Lewis, February 9, 1806
Sunday February 9th 1806
This morning Collins and Wiser set out on a hunting excurtion; they took our Indian canoe and passed the Netul a little above us. in the evening Drewyer returned; had killed nothing but one beaver. he saw one black bear, which is the only one which has been seen in this neighbourhood since our arrival; the Indians inform us that they are abundant but are now in their holes.

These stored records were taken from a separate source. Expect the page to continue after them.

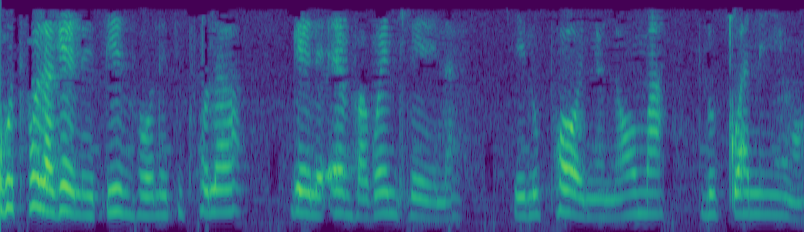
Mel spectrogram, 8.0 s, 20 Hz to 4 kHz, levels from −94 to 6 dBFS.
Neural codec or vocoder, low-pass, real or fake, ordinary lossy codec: none; 3.6 kHz; real; MP3, 16 kbps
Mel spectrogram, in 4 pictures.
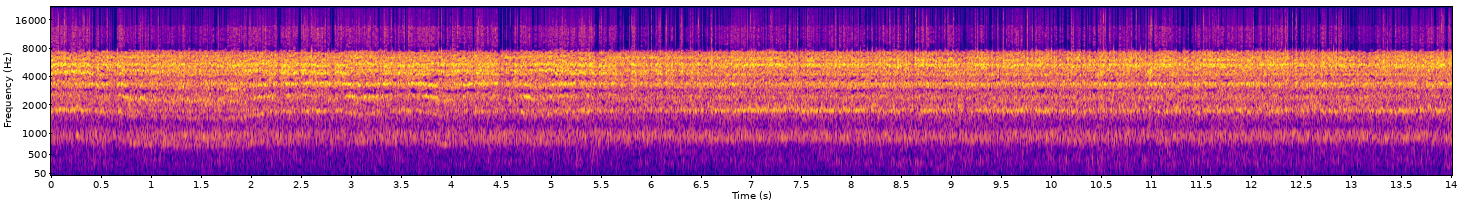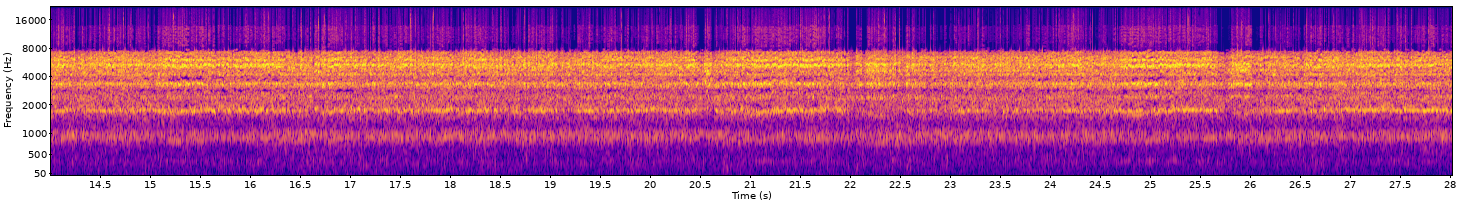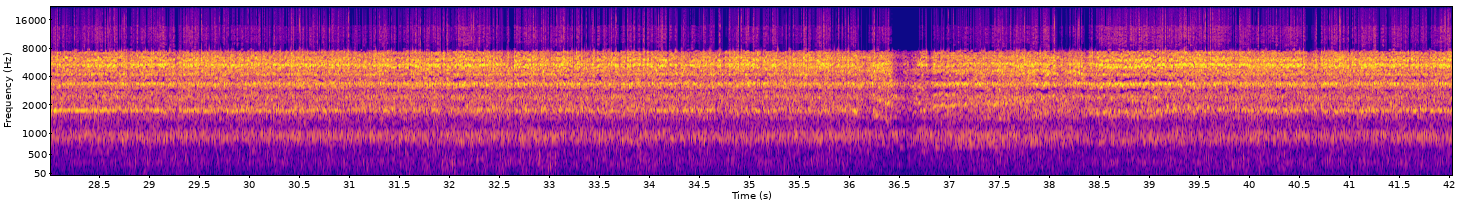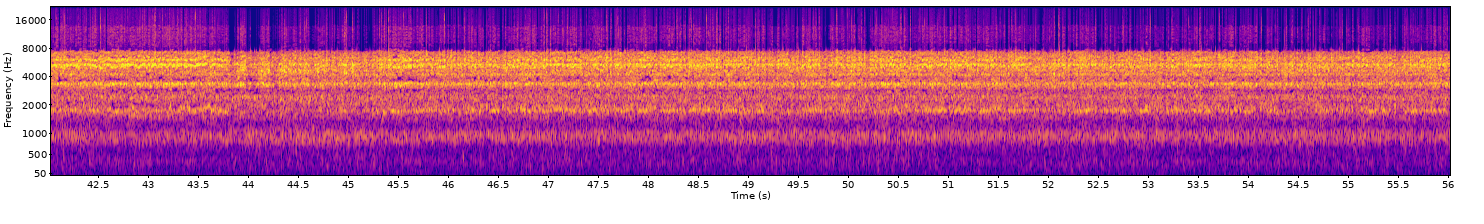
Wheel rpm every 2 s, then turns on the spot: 220, 230, 230, 230, 230, 230, 230, 230, 230, 230, 230, 230, 230, 230, 230, 230, 230, 230, 170, 220, 230, 230, 220, 230, 230, 230, 230, 230.
none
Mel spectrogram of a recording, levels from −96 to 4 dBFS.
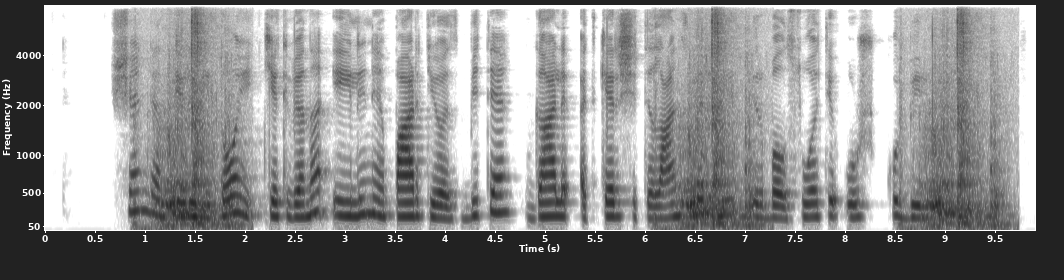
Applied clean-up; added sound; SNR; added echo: none; Drawer open or close; 0 dB; none.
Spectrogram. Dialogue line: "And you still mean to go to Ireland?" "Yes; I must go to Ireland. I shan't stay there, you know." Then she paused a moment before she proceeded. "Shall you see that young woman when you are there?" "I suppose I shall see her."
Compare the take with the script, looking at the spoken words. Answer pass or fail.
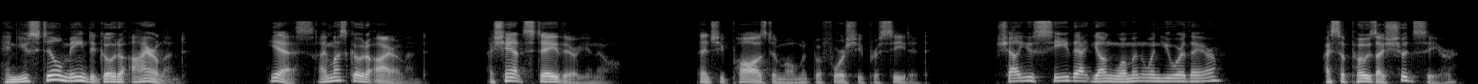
fail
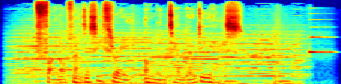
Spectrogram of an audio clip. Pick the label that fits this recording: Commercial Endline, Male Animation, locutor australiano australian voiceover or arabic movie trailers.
Commercial Endline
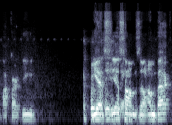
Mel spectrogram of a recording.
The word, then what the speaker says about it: Bacardi: You know, look, again, this episode was sponsored by McCarty Pineapple. It's not what I say is, you know, it's not sponsored by me. Or if we're gonna say it right, Bacardi.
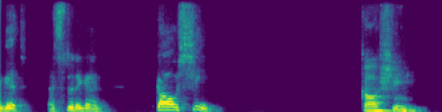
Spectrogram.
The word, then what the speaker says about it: 高兴: 高兴. Okay. Aaron, please read after me. 高兴. 高兴 Right. Very good. Let's do it again. 高兴.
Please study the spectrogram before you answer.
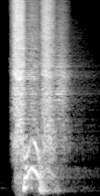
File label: sigh; smite; osiris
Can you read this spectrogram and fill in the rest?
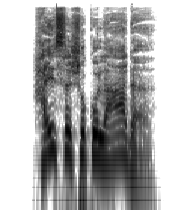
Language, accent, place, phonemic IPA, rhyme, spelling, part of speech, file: German, Germany, Berlin, /ˈhaɪ̯sə ʃokoˈlaːdə/, -aːdə, heiße Schokolade, noun, De-heiße Schokolade.ogg
- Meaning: hot chocolate, cocoa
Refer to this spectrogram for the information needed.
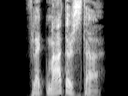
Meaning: inflection of phlegmatisch: 1. strong/mixed nominative masculine singular superlative degree 2. strong genitive/dative feminine singular superlative degree 3. strong genitive plural superlative degree
- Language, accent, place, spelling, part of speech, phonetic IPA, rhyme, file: German, Germany, Berlin, phlegmatischster, adjective, [flɛˈɡmaːtɪʃstɐ], -aːtɪʃstɐ, De-phlegmatischster.ogg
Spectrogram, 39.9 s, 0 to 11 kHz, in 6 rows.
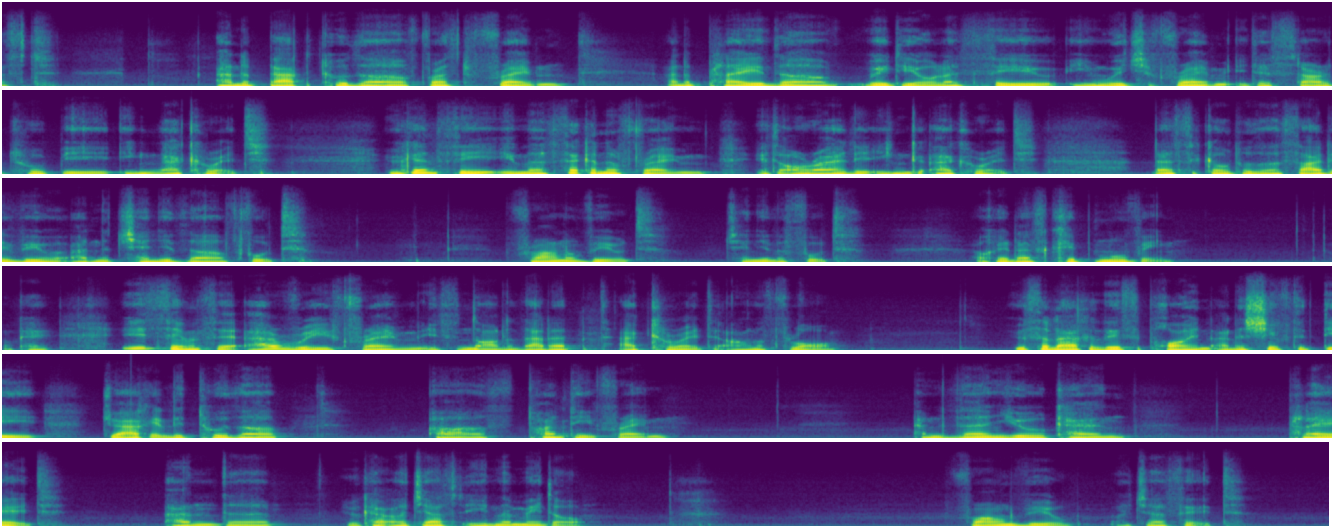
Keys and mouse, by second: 1.6-3.9 drag, 5.4 Left, 7.6 click, 9.9 g, 10.3 click, 10.6 KP_3, 11.1 r, 11.7 click, 11.8 g, 12.6 click, 13.0 r, 13.5 click, 14.1 KP_1, 15.2 r, 16.0 click, 17.6-19.1 drag, 19.1-21.7 right drag, 22.1 right click, 24.7 shift+d, 26.7-29.1 drag, 30.9 KP_3, 31.0 click, 32.1 r, 33.7 g, 34.0 n, 34.2 click, 34.5 r, 35.5 click, 36.1 KP_1, 37.0 r, 39.2 click.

in the marshy ground frequently overflown by the tides there grows a species of fir which I take to be the same of No. 5 which it resembles in every particular except that it is more defusely branched and not so large, being seldom more than 30 feet high and 18 inches or 2 feet in diameter; it's being more defusely branched may proceed from it's open situation seldom growing very close. the cone is 21/2 inches in length and 33/4 in it's greatest circumpherence, which is near it's base, and from which it tapers regularly to a point. it is formed of imbricated scales of a bluntly rounded form, thin not very firm and smoth. a thin leaf is inserted into the pith of the cone, which overlays the center of and extends 1/2 an inch beyond the point of each scale. the form of this leaf is somewhat thus overlaying one of the imbricated scales.
The stem of the black alder of this country before mentioned as arriving to great size, is simply branching and defuse. the bark is smooth of a light colour with white coloured spreading spots or blotches, resembling much that of the beech; the leaf fructification &c is precisely that of the common alder of our country. these trees grow seperately from different roots and not in clusters or clumps as those of the Atlantic states. fearing that our meat would spoil we set six men to jurking it.